The Richmond Register

February 26, 2010

Three from Madison on state Civil War panel

Bill Robinson

Three Madison County men and the pastor of a Berea church have been appointed to the state’s Civil War Sesquicentennial Commission.

The 25-member panel will plan Kentucky’s commemoration of the Civil War’s 150 anniversary.

The four are:

• Robert C. Moody, a retired attorney who was instrumental in purchasing the initial 62 acres that are now part of Battlefield Park

• Dr. Marshall D. Myers, president of the Madison County Civil War Round Table. Myers teaches English at Eastern Kentucky University, where he directs the writing program.

• Phillip Seyfrit, Madison County historic properties director

• Dr. Gerald L. Smith, a University of Kentucky history professor who pastors the Farristown Baptist Church. Smith is one of two members who will represent the Kentucky Historical Society on the commission.

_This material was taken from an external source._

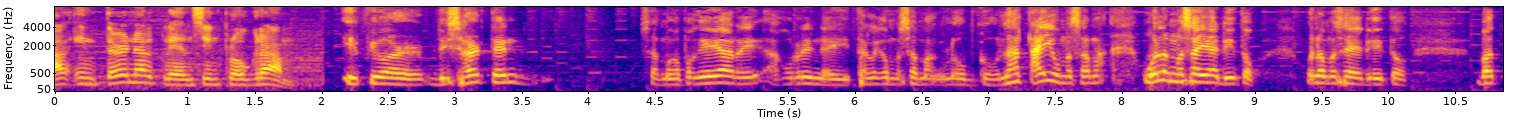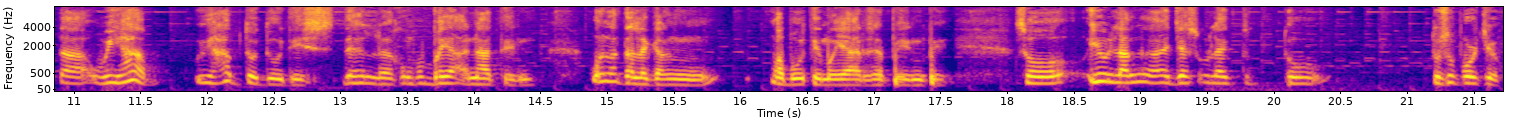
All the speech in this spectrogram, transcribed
ang internal cleansing program. if you are disheartened sa mga pangyayari, ako rin ay talaga masama ang loob ko. Lahat tayo masama. Walang masaya dito. Walang masaya dito. But uh, we have, we have to do this. Dahil uh, kung pabayaan natin, wala talagang mabuti mangyari sa PNP. So, yun lang. I just would like to, to, to support you.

The appointments were made by Gov. Steve Beshear, who came to Battlefield Park in early September to announce creation of the commission by executive order. He also announced a $1 million grant of initial funding for the panel.

The commission will probably conduct its first meeting in March, the governor said then.

“As Gov. Beshear said in September, Kentucky was more divided by the Civil War than any other state,” Seyfrit said. “Members of numerous families in every section of Kentucky chose opposing sides in the war. That included brothers as well as fathers and sons.

“Madison County was a microcosm of the state in the way families, such as the Clays, were divided,” he said. “That division also was evident in the sympathies of citizens in Richmond, the county seat, and in the fledgling community of Berea, founded by abolitionist John G. Fee and his associates.”

Beshear said the sesquicentennial will be a “commemoration and not a celebration, because war is not something we should celebrate.”

The state and nation this month concluded a two-year celebration the bicentennial of Abraham Lincoln’s birth. Seyfrit said the Civil War sesquicentennial likely will start by commemorating the 150th anniversary of Lincoln’s election as president in 1860.

Bill Robinson can be reached at or at 624-6622.